## MATERIAL SHOWN
'''
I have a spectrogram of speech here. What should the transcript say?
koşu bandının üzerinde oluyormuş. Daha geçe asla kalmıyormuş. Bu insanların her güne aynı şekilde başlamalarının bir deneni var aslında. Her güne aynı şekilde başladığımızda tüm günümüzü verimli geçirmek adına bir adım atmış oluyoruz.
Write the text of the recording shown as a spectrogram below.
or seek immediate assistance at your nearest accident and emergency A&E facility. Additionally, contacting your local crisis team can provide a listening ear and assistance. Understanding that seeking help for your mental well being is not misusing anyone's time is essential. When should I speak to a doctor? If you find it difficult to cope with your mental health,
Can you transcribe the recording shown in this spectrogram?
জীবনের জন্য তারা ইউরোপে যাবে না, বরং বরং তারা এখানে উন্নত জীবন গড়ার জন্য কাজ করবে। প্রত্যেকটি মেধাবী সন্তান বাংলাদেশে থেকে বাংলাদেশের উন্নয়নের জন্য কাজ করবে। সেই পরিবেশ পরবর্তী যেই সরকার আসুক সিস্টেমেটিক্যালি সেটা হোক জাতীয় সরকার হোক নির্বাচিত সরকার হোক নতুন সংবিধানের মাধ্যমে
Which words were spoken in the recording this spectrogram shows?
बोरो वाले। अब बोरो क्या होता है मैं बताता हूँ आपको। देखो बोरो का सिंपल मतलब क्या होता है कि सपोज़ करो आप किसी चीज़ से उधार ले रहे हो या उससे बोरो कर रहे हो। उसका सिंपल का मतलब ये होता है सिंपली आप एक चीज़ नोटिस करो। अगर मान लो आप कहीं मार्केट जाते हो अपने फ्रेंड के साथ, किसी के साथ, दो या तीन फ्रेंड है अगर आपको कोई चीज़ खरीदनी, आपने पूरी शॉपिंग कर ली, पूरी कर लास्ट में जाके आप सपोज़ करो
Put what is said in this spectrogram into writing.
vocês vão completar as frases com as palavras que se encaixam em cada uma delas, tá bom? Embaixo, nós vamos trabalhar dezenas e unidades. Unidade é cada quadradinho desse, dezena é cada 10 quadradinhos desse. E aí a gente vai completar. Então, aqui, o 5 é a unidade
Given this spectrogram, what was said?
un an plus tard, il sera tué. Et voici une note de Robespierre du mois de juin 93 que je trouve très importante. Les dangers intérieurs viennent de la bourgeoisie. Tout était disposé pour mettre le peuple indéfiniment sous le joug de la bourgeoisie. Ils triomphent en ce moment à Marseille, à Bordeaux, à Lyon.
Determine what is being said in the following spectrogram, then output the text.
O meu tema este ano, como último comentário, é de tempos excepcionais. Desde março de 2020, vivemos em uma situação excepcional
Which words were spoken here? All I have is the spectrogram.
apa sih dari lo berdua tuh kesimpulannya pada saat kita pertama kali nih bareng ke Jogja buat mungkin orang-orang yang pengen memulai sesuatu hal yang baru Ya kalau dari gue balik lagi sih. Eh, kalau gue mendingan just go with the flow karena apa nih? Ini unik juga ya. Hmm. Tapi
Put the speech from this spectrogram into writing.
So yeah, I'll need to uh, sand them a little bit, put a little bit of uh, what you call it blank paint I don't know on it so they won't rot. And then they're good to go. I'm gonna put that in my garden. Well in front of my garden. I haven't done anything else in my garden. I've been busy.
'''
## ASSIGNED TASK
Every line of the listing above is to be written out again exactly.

## ANSWER SPACE
I have a spectrogram of speech here. What should the transcript say?
koşu bandının üzerinde oluyormuş. Daha geçe asla kalmıyormuş. Bu insanların her güne aynı şekilde başlamalarının bir deneni var aslında. Her güne aynı şekilde başladığımızda tüm günümüzü verimli geçirmek adına bir adım atmış oluyoruz.
Write the text of the recording shown as a spectrogram below.
or seek immediate assistance at your nearest accident and emergency A&E facility. Additionally, contacting your local crisis team can provide a listening ear and assistance. Understanding that seeking help for your mental well being is not misusing anyone's time is essential. When should I speak to a doctor? If you find it difficult to cope with your mental health,
Can you transcribe the recording shown in this spectrogram?
জীবনের জন্য তারা ইউরোপে যাবে না, বরং বরং তারা এখানে উন্নত জীবন গড়ার জন্য কাজ করবে। প্রত্যেকটি মেধাবী সন্তান বাংলাদেশে থেকে বাংলাদেশের উন্নয়নের জন্য কাজ করবে। সেই পরিবেশ পরবর্তী যেই সরকার আসুক সিস্টেমেটিক্যালি সেটা হোক জাতীয় সরকার হোক নির্বাচিত সরকার হোক নতুন সংবিধানের মাধ্যমে
Which words were spoken in the recording this spectrogram shows?
बोरो वाले। अब बोरो क्या होता है मैं बताता हूँ आपको। देखो बोरो का सिंपल मतलब क्या होता है कि सपोज़ करो आप किसी चीज़ से उधार ले रहे हो या उससे बोरो कर रहे हो। उसका सिंपल का मतलब ये होता है सिंपली आप एक चीज़ नोटिस करो। अगर मान लो आप कहीं मार्केट जाते हो अपने फ्रेंड के साथ, किसी के साथ, दो या तीन फ्रेंड है अगर आपको कोई चीज़ खरीदनी, आपने पूरी शॉपिंग कर ली, पूरी कर लास्ट में जाके आप सपोज़ करो
Put what is said in this spectrogram into writing.
vocês vão completar as frases com as palavras que se encaixam em cada uma delas, tá bom? Embaixo, nós vamos trabalhar dezenas e unidades. Unidade é cada quadradinho desse, dezena é cada 10 quadradinhos desse. E aí a gente vai completar. Então, aqui, o 5 é a unidade
Given this spectrogram, what was said?
un an plus tard, il sera tué. Et voici une note de Robespierre du mois de juin 93 que je trouve très importante. Les dangers intérieurs viennent de la bourgeoisie. Tout était disposé pour mettre le peuple indéfiniment sous le joug de la bourgeoisie. Ils triomphent en ce moment à Marseille, à Bordeaux, à Lyon.
Determine what is being said in the following spectrogram, then output the text.
O meu tema este ano, como último comentário, é de tempos excepcionais. Desde março de 2020, vivemos em uma situação excepcional
Which words were spoken here? All I have is the spectrogram.
apa sih dari lo berdua tuh kesimpulannya pada saat kita pertama kali nih bareng ke Jogja buat mungkin orang-orang yang pengen memulai sesuatu hal yang baru Ya kalau dari gue balik lagi sih. Eh, kalau gue mendingan just go with the flow karena apa nih? Ini unik juga ya. Hmm. Tapi
Put the speech from this spectrogram into writing.
So yeah, I'll need to uh, sand them a little bit, put a little bit of uh, what you call it blank paint I don't know on it so they won't rot. And then they're good to go. I'm gonna put that in my garden. Well in front of my garden. I haven't done anything else in my garden. I've been busy.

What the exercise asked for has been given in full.